A huge creature the size of a city bus emerges from the rolling
waves and with a loud swoosh, exhales a steamy breath of air. It's
a gray whale making one of the most remarkable migrations in the natural
world, a scene which can be observed each winter along the Northwest coast.
Each winter, more than 20,000 gray whales can be observed along
the Northwest coast as they make their way south on part of their incredible
12,000 mile annual round trip migration from the northern waters off Alaska
and the Arctic Sea to their winter breeding grounds of Baja California
The lucky whale watcher who catches the peak of the migration can watch
spout after spout as the near offshore waters become a whale highway.
Mid-December through early January is typically the peak of the migration
with as many as 30 whales per hour passing the coast.
Watching whales from shore is best from a high vantage point (such
as Cape Kiwanda) on a calm day. Whales are spotted by watching for their
spout as they surface. When a whale surfaces, it exhales a burst
of water and vapor up to 12 feet in the air.

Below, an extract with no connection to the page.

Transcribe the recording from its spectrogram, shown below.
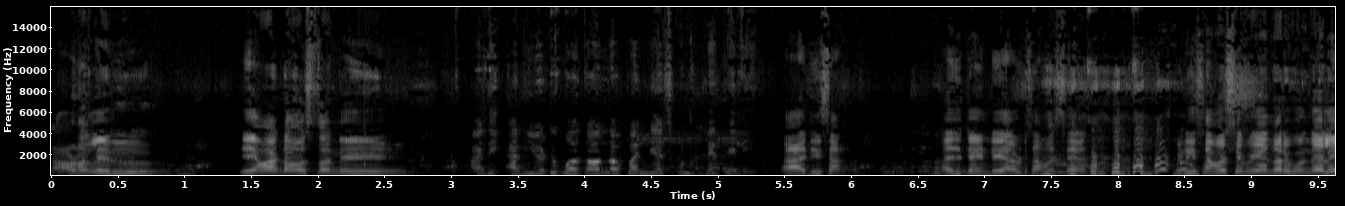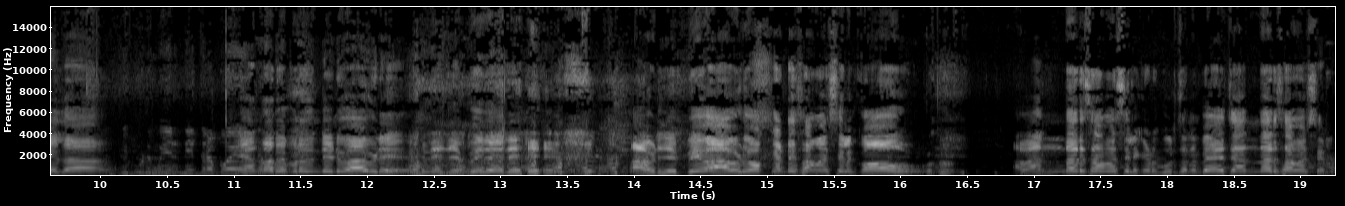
రావడం లేదు. ఏం అడ్డం వస్తుంది? అది అది ఎటు పోతుందో పని చేసుకుంటుంటే తెలియదు. అది సంగతి. అదిటండి ఆవిడ సమస్య. ఇప్పుడు ఈ సమస్య మీ అందరికి ఉందా లేదా? ఇప్పుడు మీరు మీ నిద్రపోయే అందరు రిప్రజెంటేటివ్ ఆవిడే. నేను చెప్పేది అదే. ఆవిడ చెప్పి ఆవిడ ఒక్కటే సమస్యలు కావు. అవి అందరి సమస్యలు ఇక్కడ కూర్చున్న బ్యాచ్ అందరి సమస్యలు.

If the ocean is too
rough, it's difficult to tell a whale from a breaking wave. (Another great
location for viewing is nearby Cape Lookout)
Once a spout is spotted, focus with binoculars slightly ahead to watch
them surface again. Gray whales typically exhale three to five times,
less than a minute apart, before diving for five to ten minutes.
Mothers with calves are often easiest to spot because they move more slowly
and stay closer to shore. Once you've got the hang of it, it becomes easier
to spot the giant 35 ton creatures.
Rarely will you see more than the spout and the back of the whale roll
out of the water. If the whale is preparing for a deep dive, you
may see it's tail come out of the water. Occasionally, gray whales
will breach, coming head first out of the water as much as three quarters
of their length before splashing back on their sides. They may also be
seen raising their head and eye out of the water for as long as 30 seconds
in a behavior known as "spy-hopping".
If you miss the winter migration, you won't have to wait long for
another opportunity. Upon reaching their wintering grounds in the warm
waters off Mexico, the gray whales breed or give birth, and by March they
begin their return to the north along with their newborn calves, just a
few months old.